## The problem:
The response should be the records below, repeated exactly, with each picture left out.

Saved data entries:
---

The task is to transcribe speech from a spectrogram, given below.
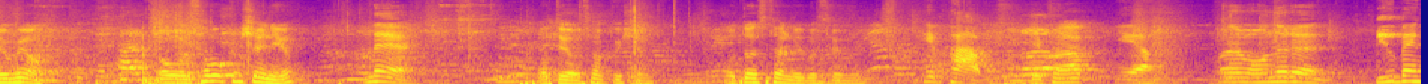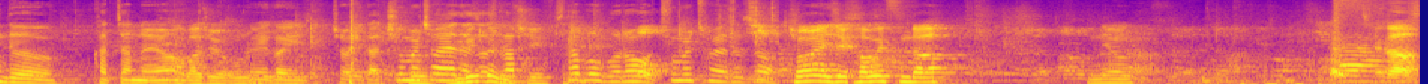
여보 형, 어, 사복 패션이에요? 네 어때요, 사복 패션? 어떤 스타일로 입었어요? 오늘? 힙합 힙합? 예 오늘 오늘은 뮤뱅도 갔잖아요. 아, 맞아요, 오늘. 그러니까 이- 저희가 춤을 어, 춰야 돼서 사, 좋지. 사복으로 춤을 춰야 돼서 저는 이제 가보겠습니다. 안녕. 제가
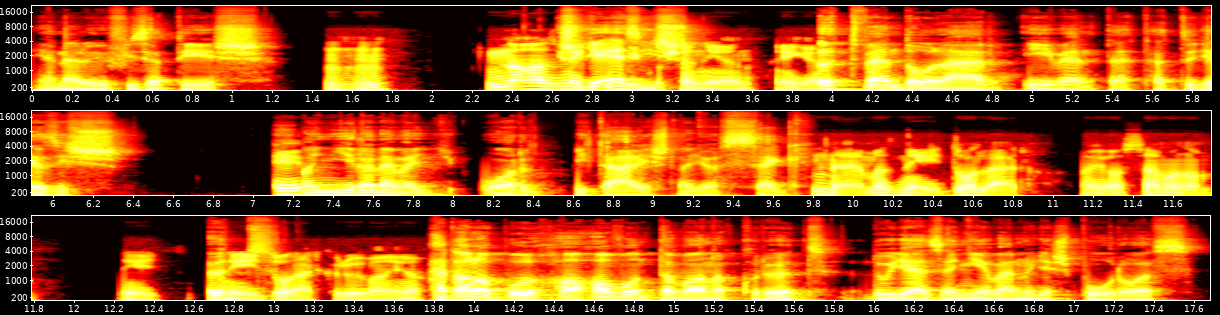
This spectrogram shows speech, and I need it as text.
ilyen előfizetés. Uh-huh. Na, az És még ugye ez is ilyen. Igen. 50 dollár évente, tehát hogy ez is Én- annyira nem egy orbitális nagy összeg. Nem, az 4 dollár, ha jól számolom. 4, Öt. 4 dollár körül van, ja. Hát alapból, ha havonta van, akkor 5, de ugye ezzel nyilván ugye spórolsz.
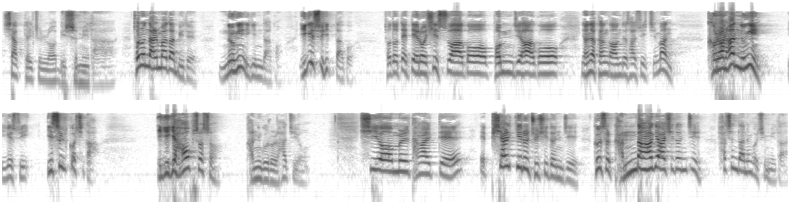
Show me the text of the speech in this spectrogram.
시작될 줄로 믿습니다. 저는 날마다 믿어요. 능히 이긴다고. 이길 수 있다고. 저도 때때로 실수하고 범죄하고 연약한 가운데 살 수 있지만 그러나 능히 이길 수 있을 것이다. 이기게 하옵소서 간구를 하지요. 시험을 당할 때 피할 길을 주시든지 그것을 감당하게 하시든지 하신다는 것입니다.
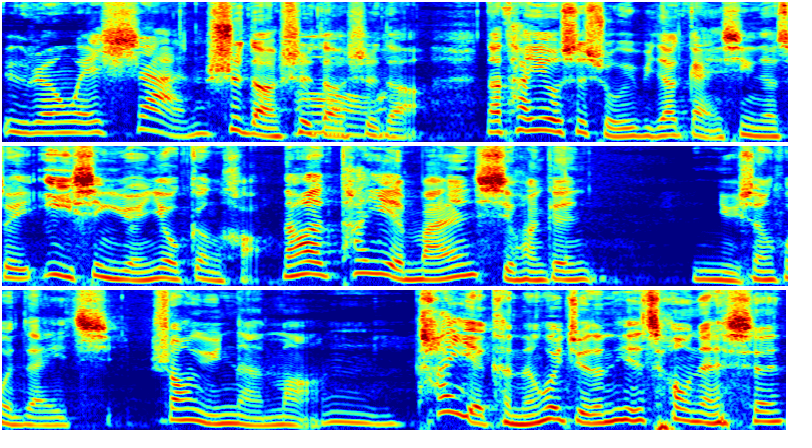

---

## Exercise solution:
The task is to transcribe speech from a spectrogram, given below.
여보 형, 어, 사복 패션이에요? 네 어때요, 사복 패션? 어떤 스타일로 입었어요? 오늘? 힙합 힙합? 예 오늘 오늘은 뮤뱅도 갔잖아요. 아, 맞아요, 오늘. 그러니까 이- 저희가 춤을 어, 춰야 돼서 사, 좋지. 사복으로 춤을 춰야 돼서 저는 이제 가보겠습니다. 안녕. 제가
This spectrogram shows speech, and I need it as text.
ilyen előfizetés. Uh-huh. Na, az És még ugye ez is ilyen. Igen. 50 dollár évente, tehát hogy ez is Én- annyira nem egy orbitális nagy összeg. Nem, az 4 dollár, ha jól számolom. 4, Öt. 4 dollár körül van, ja. Hát alapból, ha havonta van, akkor 5, de ugye ezzel nyilván ugye spórolsz.
Show me the text of the speech in this spectrogram.
시작될 줄로 믿습니다. 저는 날마다 믿어요. 능히 이긴다고. 이길 수 있다고. 저도 때때로 실수하고 범죄하고 연약한 가운데 살 수 있지만 그러나 능히 이길 수 있을 것이다. 이기게 하옵소서 간구를 하지요. 시험을 당할 때 피할 길을 주시든지 그것을 감당하게 하시든지 하신다는 것입니다.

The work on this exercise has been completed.